According to a 2019 report published in The Lancet, food production is responsible for up to 30% of total greenhouse gas emissions. The biggest contributor is animal products, which accounts for about three-quarters of the greenhouse effects. Here are just a few ways food production, especially practices from the meat and dairy industries, impact the environment through the creation of greenhouse gases:

  • Methane. Livestock production contributes to a large amount of the world’s greenhouse gas emissions. The biggest offender? Cows, which contribute to over 60% of the sector’s emissions, according to the Food and Agricultural Organization of the United Nations. More specifically, cows release methane—a greenhouse gas that’s nearly 30 times more potent than carbon dioxide—through their manure and “eruptions,” aka natural gases.
  • Carbon Dioxide. Trees capture greenhouse gases, like carbon dioxide, and prevent them from accumulating in the Earth’s atmosphere. When trees are cut down to make way for agriculture production, they release stored carbon dioxide into the atmosphere. These trees are then usually burned or left to rot, which releases even more emissions. According to the World Wide Fund for Nature, cattle ranching is responsible for up to 80% of deforestation and the release of 340 million tons of carbon to the atmosphere every year.
  • Nitrous Oxide. It’s not just the animals that create greenhouse gases either. Nitrogen fertilizer, which is used to grow food for the livestock, produces nitrous oxide. This type of greenhouse gas causes nearly 300 times more warming than CO2 and depletes the ozone layer.

Remember that 2019 report from The Lancet? It also found that “vegan and vegetarian diets were associated with the greatest reductions in greenhouse-gas emissions.” A similar journal titled Climate Change concluded that if every American switched from beef to beans, the United States could achieve 46-74% of the greenhouse gas reduction targets set in the Paris Agreement.

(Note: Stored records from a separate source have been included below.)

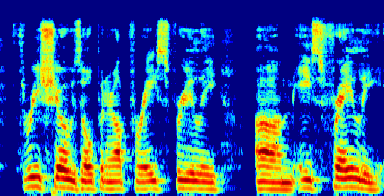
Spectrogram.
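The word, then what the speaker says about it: Frehley: Tokyo MotorFist did three shows opening up for Ace Freely um Ace Frey Ace Freely I know people say you say his name wrong just disclaimer I've been saying Ace Freely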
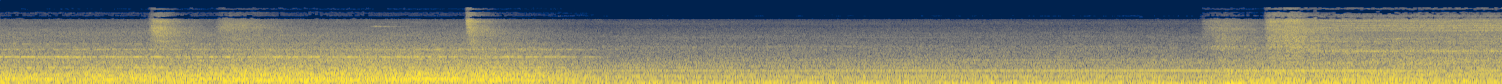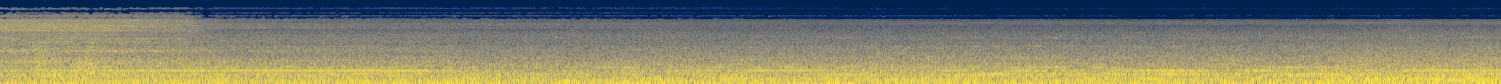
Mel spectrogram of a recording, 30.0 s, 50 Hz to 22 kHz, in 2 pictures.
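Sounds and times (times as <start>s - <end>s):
train equipment humming: 11.5s - 30.0s
compressed air hissing: 12.0s - 16.8s.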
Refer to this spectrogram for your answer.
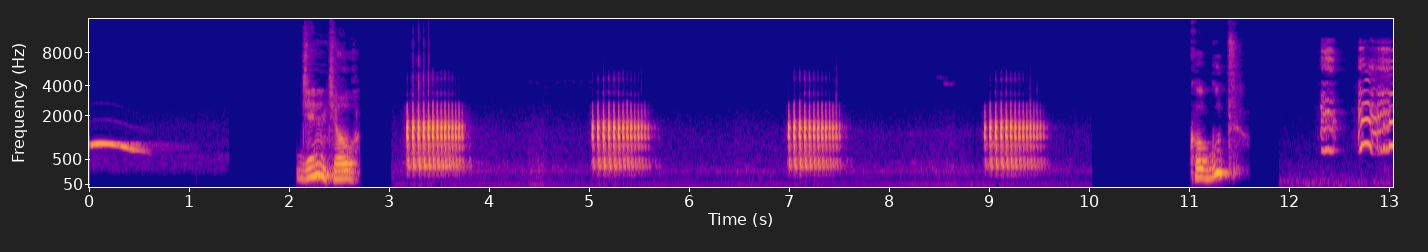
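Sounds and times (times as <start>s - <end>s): woodpecker drumming: 3.0s - 9.8s.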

Vegan Foods Require Less Water

Not many people are aware of how much water it takes to produce their food. In general, plant-based foods require less water than animal foods. For example, a 2015 New York Times article states that it takes nearly 1,800 gallons of water to produce one pound of beef, 880 gallons for a single gallon of dairy milk, and 53 gallons for a single egg. To put that in perspective, it takes 486 gallons of water to produce one pound of beans and lentils and 84 gallons of water to produce almond milk.

Vegan Diets Reduce Water Pollution

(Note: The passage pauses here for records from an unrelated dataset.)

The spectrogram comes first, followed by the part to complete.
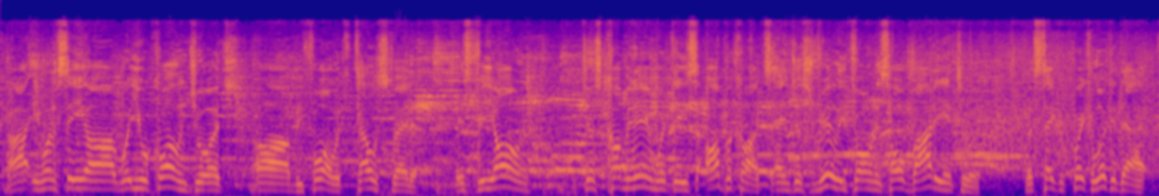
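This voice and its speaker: Chatty, joking ringside co-commentator, man, loud music behind. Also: a little high, fairly quick, over a noisy crowd. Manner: jokey, chatty. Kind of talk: boxing commentary and interview. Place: live amateur boxing event.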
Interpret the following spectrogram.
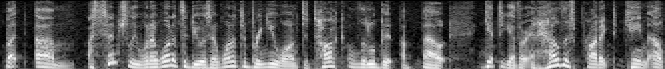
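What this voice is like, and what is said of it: Crackly, hoarse voice. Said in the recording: “apologize for my voice. ... It's a little bit crackly. I'm just getting over a bit of a cold.”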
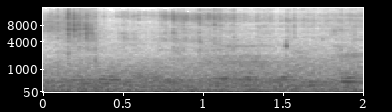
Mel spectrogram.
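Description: Faint handling sounds of a small plastic supplement bottle as its wrapper is peeled off, with a soft rustle near the start.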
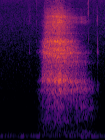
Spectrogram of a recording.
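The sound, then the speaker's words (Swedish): A single open-mouthed snore from a man lying in a bedroom, a breathy, airy rasp rising and fading over about half a second, moderately loud, with no one speaking. “Och där ligger Lars med öppen mun och snarkar.”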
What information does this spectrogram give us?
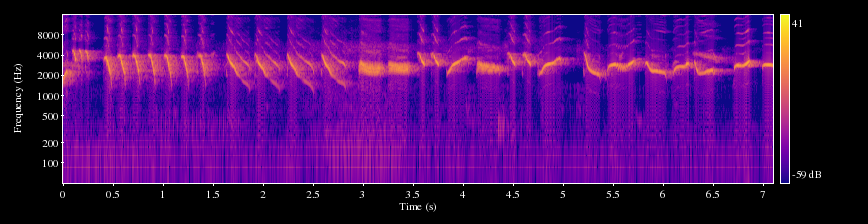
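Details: A captive Chinese hwamei in Vietnam sings loud, clear whistled phrases: quick runs of repeated notes, then rising and falling slurs, changing every second or so, with no other sounds.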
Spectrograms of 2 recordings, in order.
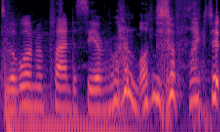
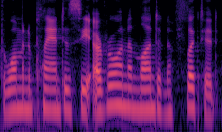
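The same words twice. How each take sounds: First: It is read in a put-on Irish accent. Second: It is read in the speaker's ordinary accent.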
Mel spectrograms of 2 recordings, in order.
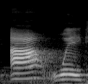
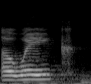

Factory farms produce a large amount of waste and pollution in the form of manure, pesticides, fuel, and fertilizer. This waste often ends up entering rivers, lakes, and other bodies of water, as well as drinking and groundwater, through runoff. 

Animal manure contains phosphorus and nitrogen, and once it gets into freshwater, it causes algae to grow. These algae “blooms” cut off the oxygen supply to underwater plants, a condition known as eutrophication, and leads to massive die-offs of marine life.

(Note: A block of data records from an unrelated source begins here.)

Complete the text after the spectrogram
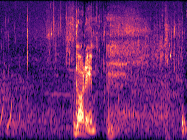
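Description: Water splashes as a fish is scooped up with a net.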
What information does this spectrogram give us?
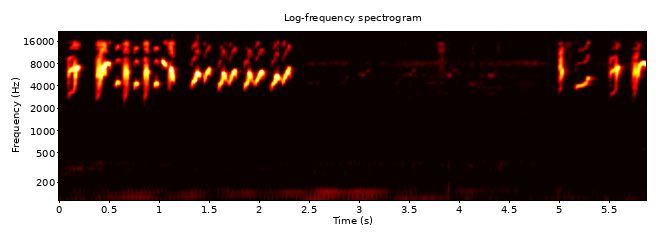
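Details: Small bird singing quick 'tembakan' phrases: about a dozen bright, slurred high chirps in a fast run, a long silent gap, then three more sharp notes at the end.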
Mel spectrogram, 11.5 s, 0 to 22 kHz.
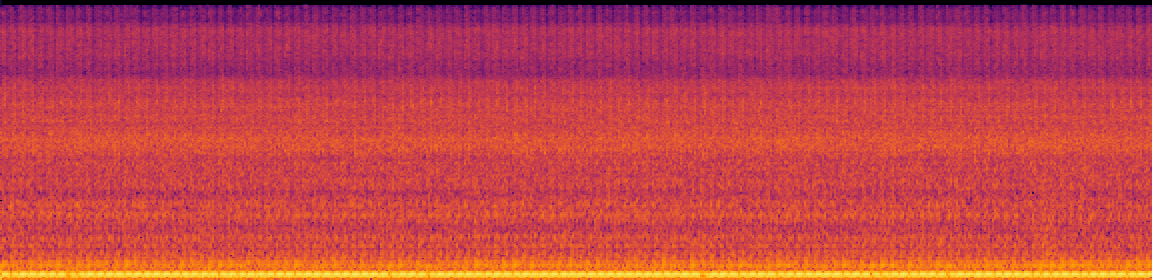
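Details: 2004 Kawasaki ER-5 twin, custom painted, after exhaust fitted and carbs worked on and bled: steady, even low burble at idle with no stumbles, dips or stalling; looks and sounds great, normal idle.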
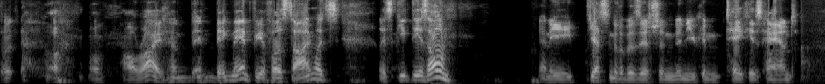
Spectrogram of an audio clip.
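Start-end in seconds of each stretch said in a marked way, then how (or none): 0.0-4.5 flustered, caught-off-guard stammering start. Narrating a scene, voicing a man whose eyes widen at the amount, stuttering. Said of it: "he s- stutters".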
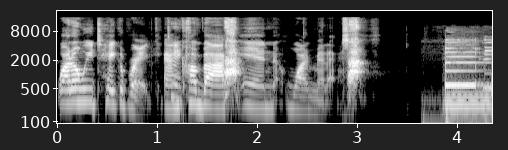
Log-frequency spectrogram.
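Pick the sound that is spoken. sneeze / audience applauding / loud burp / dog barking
dog barking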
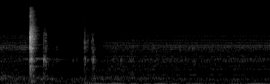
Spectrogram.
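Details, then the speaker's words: 1986 Sanyo MGR61 radio cassette player, unused for a long time, first tested with fresh batteries: the button clacks, then a thin, even whirr as the tape rewinds, a little noisy. Its drive belt was found wobbly, with slow playback. "little bit noisy but hasn't been used for a long time we'll forgive it that"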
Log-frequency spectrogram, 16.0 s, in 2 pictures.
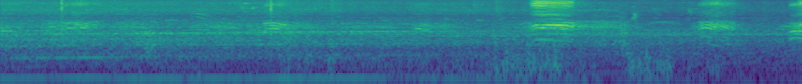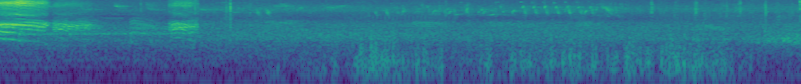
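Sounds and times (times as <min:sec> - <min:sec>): bird harsh calls: 0:00.0 - 0:10.0.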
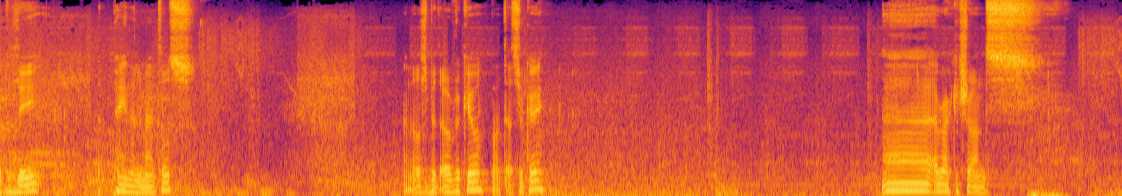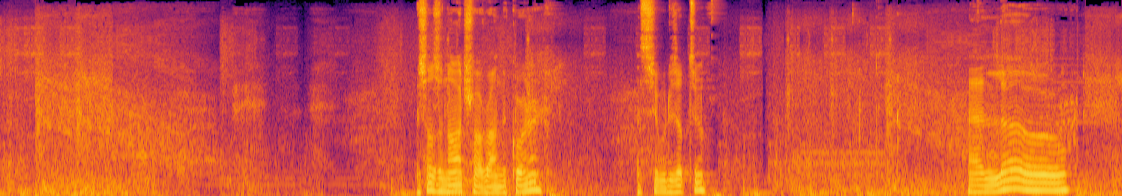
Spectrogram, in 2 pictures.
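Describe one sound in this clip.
Rapid energy gun shots fire and fizz.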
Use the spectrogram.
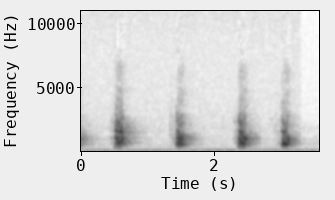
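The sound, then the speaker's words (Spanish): Four evenly spaced dog barks, each a short, mid-pitched bark heard alone over a faint steady hum. “Perro.”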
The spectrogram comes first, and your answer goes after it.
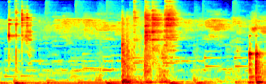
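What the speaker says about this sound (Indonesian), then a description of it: "awalnya kita ulek dulu bawang putihnya ya Bunda ya" Garlic cloves pounded in a mortar with a pestle for sambal rimbang, giving close, repeated hard clinks and knocks in an uneven rhythm over a tonal background.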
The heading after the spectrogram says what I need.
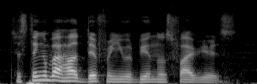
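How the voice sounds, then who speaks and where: Music plays in the background behind a man. He has an American accent and a medium pitch. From United States. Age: 20s. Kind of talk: casual talk to camera. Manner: casual, conversational.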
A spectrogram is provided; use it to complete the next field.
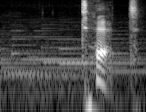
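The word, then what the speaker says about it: טית: These two letters make the same sound, but this letter is called a tet. It rhymes with bet.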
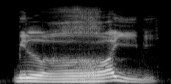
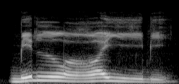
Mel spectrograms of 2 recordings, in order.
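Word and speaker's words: بالغيب: Bil ghaibi Bil ghaibi Huruf gho juga tidak terlalu berlebihan bukan Bil gaibi tetapi Bil ghaibi halus dan juga di sini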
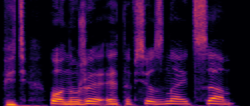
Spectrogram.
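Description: A man's voice: fairly high pitch, steady tone, measured pace, a little mellow, dry recording, studio quality, voice pushed up, close to an everyday voice. A man reading an audiobook, voicing a desperate devout young woman who exclaims and pleads. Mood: anguished.

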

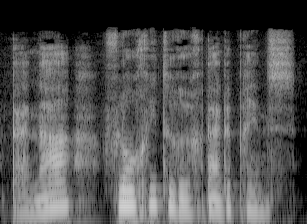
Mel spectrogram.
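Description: A woman reading a fairy tale aloud for an audiobook in a calm, clear storytelling manner. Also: sits low, measured pace. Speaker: narrator. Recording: faint music behind the voice.

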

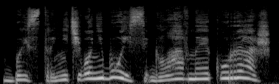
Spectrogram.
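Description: A woman's voice: a little high, lively intonation, a little slow, a little mellow, husky, no echo, clean studio sound, voice pushed up. A woman voicing a bossy male stagehand who hisses instructions in a whisper. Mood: urgent hissing. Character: bossy male stage hand, hissing orders.

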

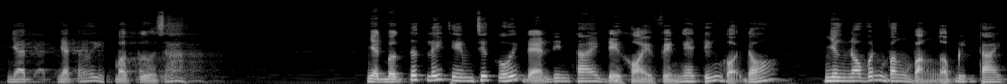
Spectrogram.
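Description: A man narrating a scripted horror story in a lively, expressive way. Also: medium pitch.

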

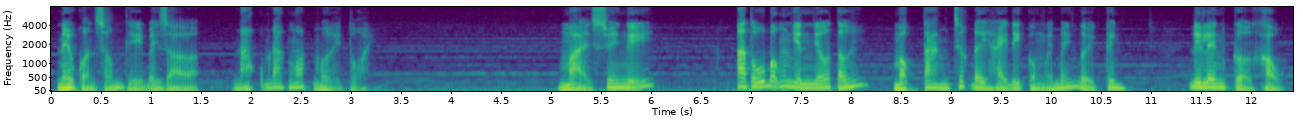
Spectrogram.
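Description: A man narrating an audiobook story in an expressive, storytelling way. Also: lowish voice, moderate pace, pauses often, faint music behind. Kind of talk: scripted narration.

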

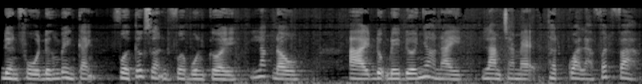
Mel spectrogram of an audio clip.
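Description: A woman narrating a novel as an audiobook, reading in an even, steady way. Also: on the low side, normal speed.

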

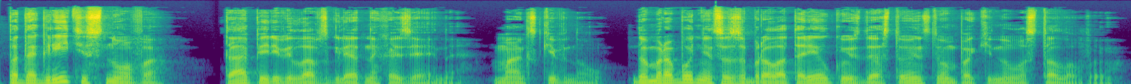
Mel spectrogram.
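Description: A man reading a novel aloud in even, unhurried scripted narration. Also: deep voice. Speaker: audiobook reader.

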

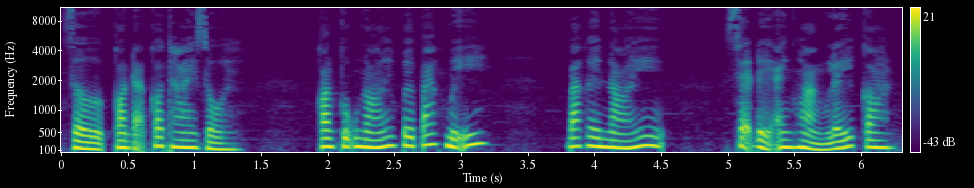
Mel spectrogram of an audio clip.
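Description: A woman's voice: fairly low pitch, moderate pace, warm tone, no echo, lightly acted. A woman voicing a pregnant young daughter begging her mother to let her marry. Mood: pleading.

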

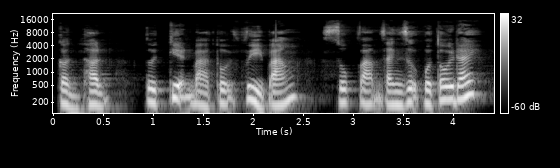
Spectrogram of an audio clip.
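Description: A woman's voice: mid-range voice, animated, normal speed, dark tone. A woman narrator voicing a young woman defending herself sharply in an audiobook story. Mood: defensive. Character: young woman accused, defiant and frightened.

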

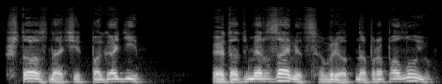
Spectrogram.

And then there’s fishing. The biggest source of plastic pollution in the oceans come from commercial fishing with an estimated 640,000 tons of fishing gear discarded every year, according to The Guardian. The results are deadly, killing hundreds of turtles and suffocating birds, small fish, and crustaceans.

Vegan Diets Require Less Land

Compared to fruits and vegetables, meat and dairy production requires a lot of land. Out of all of the habitable land on Earth, half (or 51 million kilometers) is used for agriculture, according to an article published by One Green Planet. And of the 51 million kilometers, 77% or 40 million kilometers is used for livestock. The remaining 23% is used for crops (minus the feed required to feed the livestock).

If everyone stopped eating meat and dairy, a University of Oxford study found that global farmland use could be reduced by 75%, which is an area equivalent to the size of the US, China, Australia, and the EU combined!

Visit Beyond Sushi in NYC

Now that you know why a vegan diet is better for the planet, visit us at Beyond Sushi in NYC! We’re best known for our innovative, plant-based offerings and globally-inspired menu that will leave a lasting impact on both your palette and the planet. Dine-in with us or order takeout or delivery today!

Order Now